> [To do] For each entry, output its words exactly and leave any picture behind.

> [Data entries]
#####
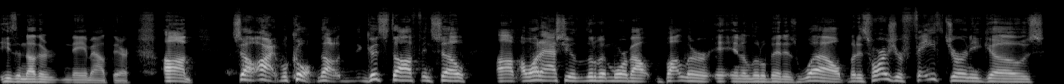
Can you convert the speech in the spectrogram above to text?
he's another name out there. Um, so all right, well, cool. No, good stuff. And so um, I want to ask you a little bit more about Butler in, in a little bit as well. But as far as your faith journey goes,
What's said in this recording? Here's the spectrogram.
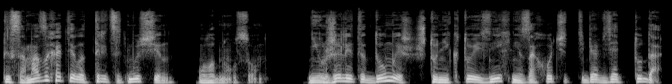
«Ты сама захотела тридцать мужчин?» — улыбнулся он. «Неужели ты думаешь, что никто из них не захочет тебя взять туда?»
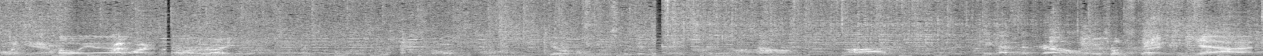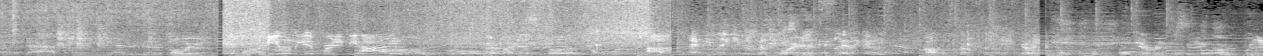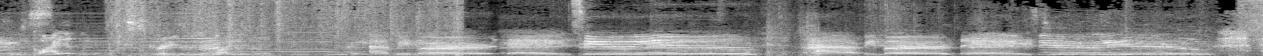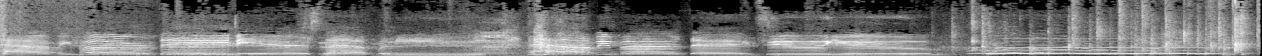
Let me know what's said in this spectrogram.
Oh yeah. Oh I yeah. like it. Alright. Yo, homies, look at Because uh, the girl This one's thick. Yeah. Oh yeah. Do you want to get burned in the eyes? I like the smell. Huh? I mean, like even before, it looked like it was almost done cooking. Get rid of this thing. Quietly. This is great. Happy birthday to you. Happy birthday.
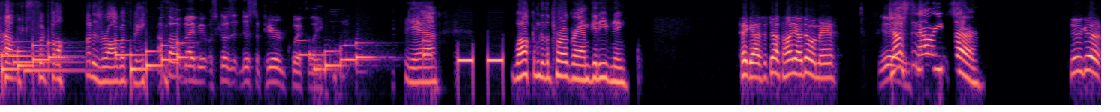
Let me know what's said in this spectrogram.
college football. What is wrong with me? I thought maybe it was because it disappeared quickly. Yeah. Welcome to the program. Good evening, Hey guys, it's Justin. How y'all doing, man? Good. Justin. How are you, sir? Doing good.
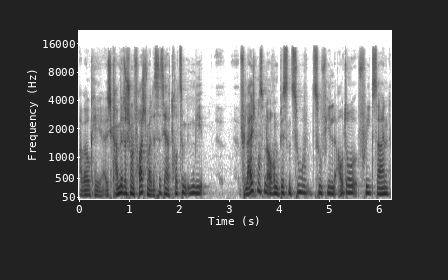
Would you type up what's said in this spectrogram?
aber okay, ich kann mir das schon vorstellen, weil das ist ja trotzdem irgendwie, vielleicht muss man auch ein bisschen zu, zu viel Autofreak sein,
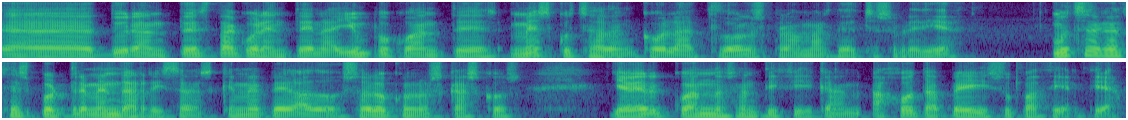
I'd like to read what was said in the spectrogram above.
Eh, durante esta cuarentena y un poco antes, me he escuchado en cola todos los programas de 8 sobre 10. Muchas gracias por tremendas risas que me he pegado solo con los cascos y a ver cuándo santifican a JP y su paciencia.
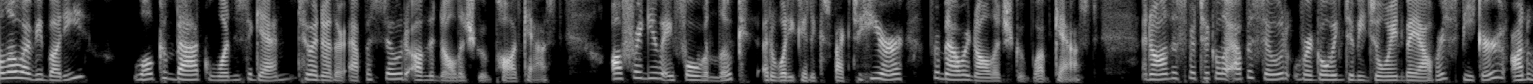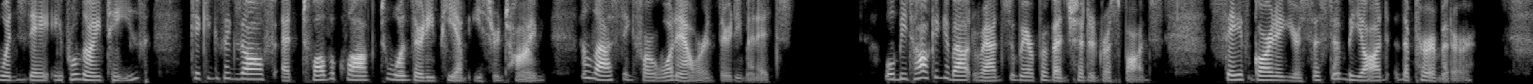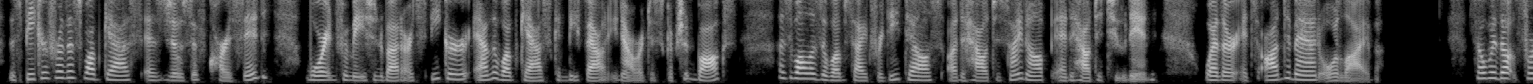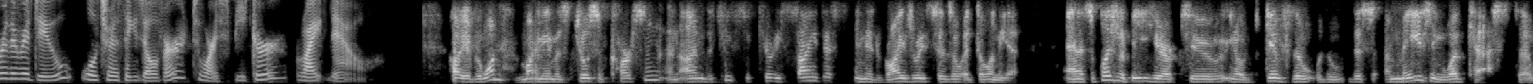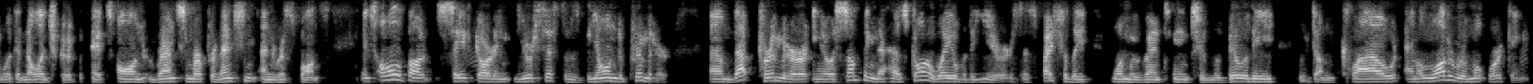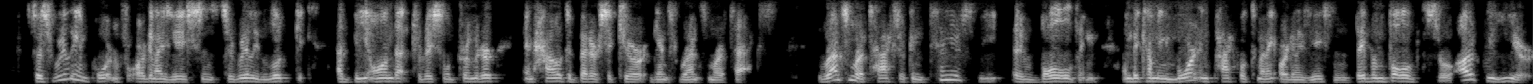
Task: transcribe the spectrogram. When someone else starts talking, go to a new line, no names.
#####
> [Solution to this task]
Can you convert the speech in the spectrogram above to text?
he's another name out there. Um, so all right, well, cool. No, good stuff. And so um, I want to ask you a little bit more about Butler in, in a little bit as well. But as far as your faith journey goes,
What's said in this recording? Here's the spectrogram.
«Ты сама захотела тридцать мужчин?» — улыбнулся он. «Неужели ты думаешь, что никто из них не захочет тебя взять туда?»
Let me know what's said in this spectrogram.
Oh yeah. Oh I yeah. like it. Alright. Yo, homies, look at Because uh, the girl This one's thick. Yeah. Oh yeah. Do you want to get burned in the eyes? I like the smell. Huh? I mean, like even before, it looked like it was almost done cooking. Get rid of this thing. Quietly. This is great. Happy birthday to you. Happy birthday.
Let me know what's said in this spectrogram.
college football. What is wrong with me? I thought maybe it was because it disappeared quickly. Yeah. Welcome to the program. Good evening, Hey guys, it's Justin. How y'all doing, man? Good. Justin. How are you, sir? Doing good.
Would you type up what's said in this spectrogram?
aber okay, ich kann mir das schon vorstellen, weil das ist ja trotzdem irgendwie, vielleicht muss man auch ein bisschen zu, zu viel Autofreak sein,
I'd like to read what was said in the spectrogram above.
Eh, durante esta cuarentena y un poco antes, me he escuchado en cola todos los programas de 8 sobre 10. Muchas gracias por tremendas risas que me he pegado solo con los cascos y a ver cuándo santifican a JP y su paciencia.
Task: transcribe the spectrogram. When someone else starts talking, go to a new line, no names.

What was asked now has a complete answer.